I had to do this with my last camera as well, only I waited much longer and wound up with many, many more spots before I addressed the problem. Click here for before and here for after images of that time.

Hawk On High

I got this great shot of a red-shouldered hawk on the wing high above the same pond I shot the glossy ibis at this afternoon. You never know what you might run across when you pull off on the side of the road for a few minutes. Looks like this guy may have been in a fight recently, since he's missing feathers from his wingtip and his tail. Still impressive, though.

Old Cabbagehead

Here's a local landmark that I haven't shot in a long time and I don't think I've ever shared here at the blog. This is Old Cabbagehead, a steam locomotive that has sat in Bradenton, Florida, for many years. It used to be on the downtown waterfront, but they moved it some years ago to the local historical village where it sat in back for quite a while, and where I last saw it. More recently, they put a coat of thick black paint on it and moved it to a nice spot out front, which is where these pictures came from. You can climb up in it if you want, and pretend you're highballin' it down the Eastern Seaboard toward the Seven Mile Bridge and Key West.

I think this locomotive has been on display now longer than it was in active service. Let me check out that assumption. I know she was built in 1913, but when was she pulled out of service and put on display? Ah, November, 1954. So she was in service for 41 years and has now been out of service for 55 years, so I was correct.

Just in case you wonder why it's called Old Cabbagehead, take a look at the main smokestack on the front. Many smokestacks were just a straight pipe, but this one has the odd shape that reminded someone of a cabbage.

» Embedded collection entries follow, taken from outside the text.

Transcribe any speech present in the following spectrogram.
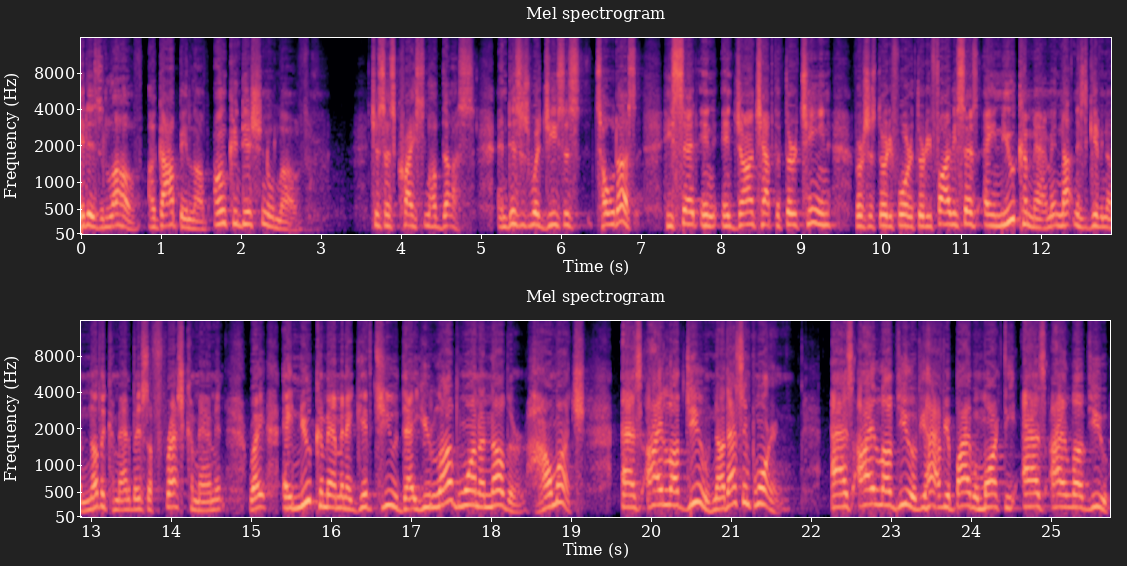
It is love, agape love, unconditional love, just as Christ loved us. And this is what Jesus told us. He said in, in John chapter 13, verses 34 to 35, he says, a new commandment, not just giving another commandment, but it's a fresh commandment, right? A new commandment I give to you, that you love one another. How much? As I loved you. Now that's important. As I loved you. If you have your Bible, mark the as I loved you.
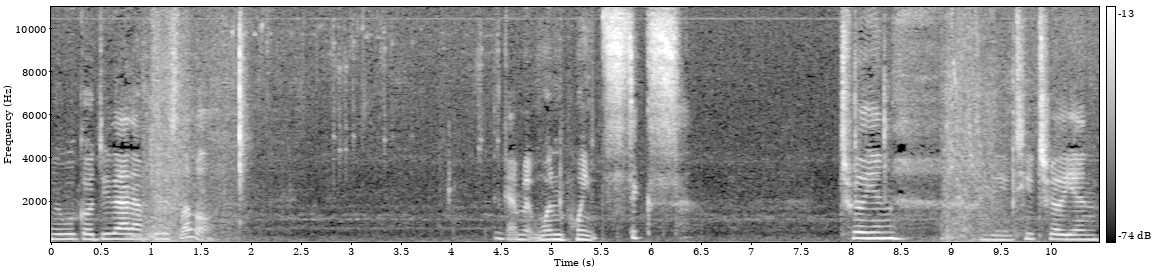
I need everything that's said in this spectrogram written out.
we will go do that after this level. I think I'm at 1.6 trillion. I'm doing 2 trillion.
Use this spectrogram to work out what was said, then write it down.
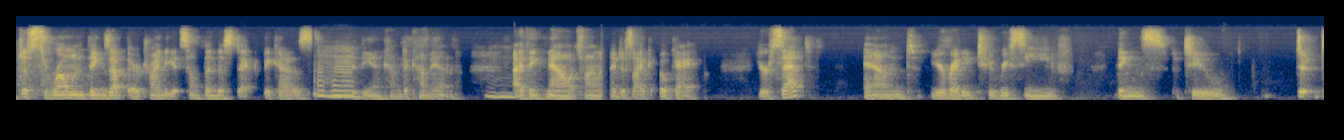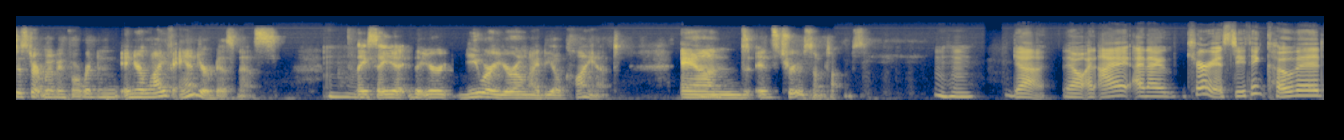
just throwing things up there, trying to get something to stick because mm-hmm. the income to come in. Mm-hmm. I think now it's finally just like, okay, you're set and you're ready to receive things to to, to start moving forward in, in your life and your business. Mm-hmm. They say that you're you are your own ideal client, and mm-hmm. it's true sometimes. Yeah, no, and I and I'm curious. Do you think COVID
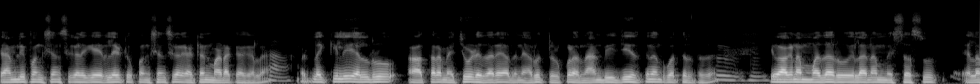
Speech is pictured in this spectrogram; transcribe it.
ಫ್ಯಾಮಿಲಿ ಫಂಕ್ಷನ್ಸ್ಗಳಿಗೆ ರಿಲೇಟಿವ್ ಫಂಕ್ಷನ್ಸ್ಗಳಿಗೆ ಅಟೆಂಡ್ ಮಾಡೋಕ್ಕಾಗಲ್ಲ. ಬಟ್ ಲಕ್ಕಿಲಿ ಎಲ್ಲರೂ ಆ ಥರ ಮೆಚೂರ್ಡ್ ಇದ್ದಾರೆ ಅದನ್ನು ಯಾರೂ ತಿಳ್ಕೊಳ್ಳಲ್ಲ ನಾನು ಬಿಜಿ ಇರ್ತೀನಿ ಅಂತ ಗೊತ್ತಿರ್ತದೆ. ಇವಾಗ ನಮ್ಮ ಮದರು ಇಲ್ಲ ನಮ್ಮ ಮಿಸ್ಸಸ್ಸು ಎಲ್ಲ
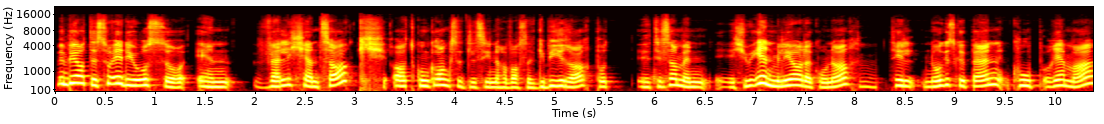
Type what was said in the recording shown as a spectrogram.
Men Beate, så er det jo også en velkjent sak at Konkurransetilsynet har varslet gebyrer på eh, til sammen eh, 21 milliarder kroner til Norgesgruppen, Coop og Rema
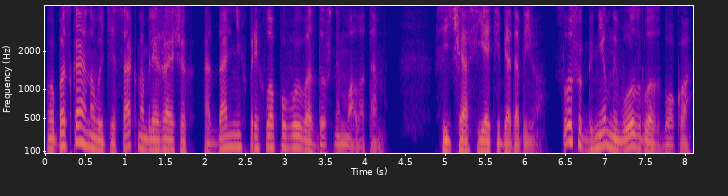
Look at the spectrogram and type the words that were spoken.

I assume the shape has something to do with a spark arresting device, but I'm just guessing here. If you want to go see her, pay a visit to the Manatee Village Historical Park sometime. They've got plenty of other neat old stuff to look at as well.

Slightly Irridescent

I stopped on the side of the road on my way home to try and take a picture of a dozen or so turtles who were sunning themselves on a mudbank. But when I got out to take the shot, they had all slid into the water. So I just walked around the lake to see what I could see. I got lucky when a glossy ibis flew over my head and landed on the far bank. I just happened to catch him as he circled in to land and he caught the sun at just the right angle. Check out the colors produced by those normally black feathers! I wish I'd been a little closer to see this and shoot it, but it's still an impressive picture. This particular pond seems to be a popular hangout for glossy ibis, since I've shared pictures of them from this same spot before. Couple of times, actually.

Not Really Lions

I forgot all about these two faux lions when I posted some sentinel lion pictures for you last night. These two kids obviously realized something was missing from the entrance to yet another museum on the Mall in DC (The National Gallery of Art, West Building, maybe?), so they decided to act out the part. They did pretty good, too, not moving until well after I'd walked past. Ah, to be young again. The squirrel is just a free bonus item for you.

Happy Anniversary

Congratulations to my Canon Digital Rebel XSi! It was one year ago today that I bought my new camera, and I haven't put it down since. Let me see, since that day last year, I've shot approximately 45,044 pictures. That means I've averaged well over 1oo shots a day for the entire past year. I know it sounds impressive, but you wouldn't want to see most of those. I believe that quantity creates a quality all it's own. Here's to another 365 days of the old camera, maybe with a new lens or two...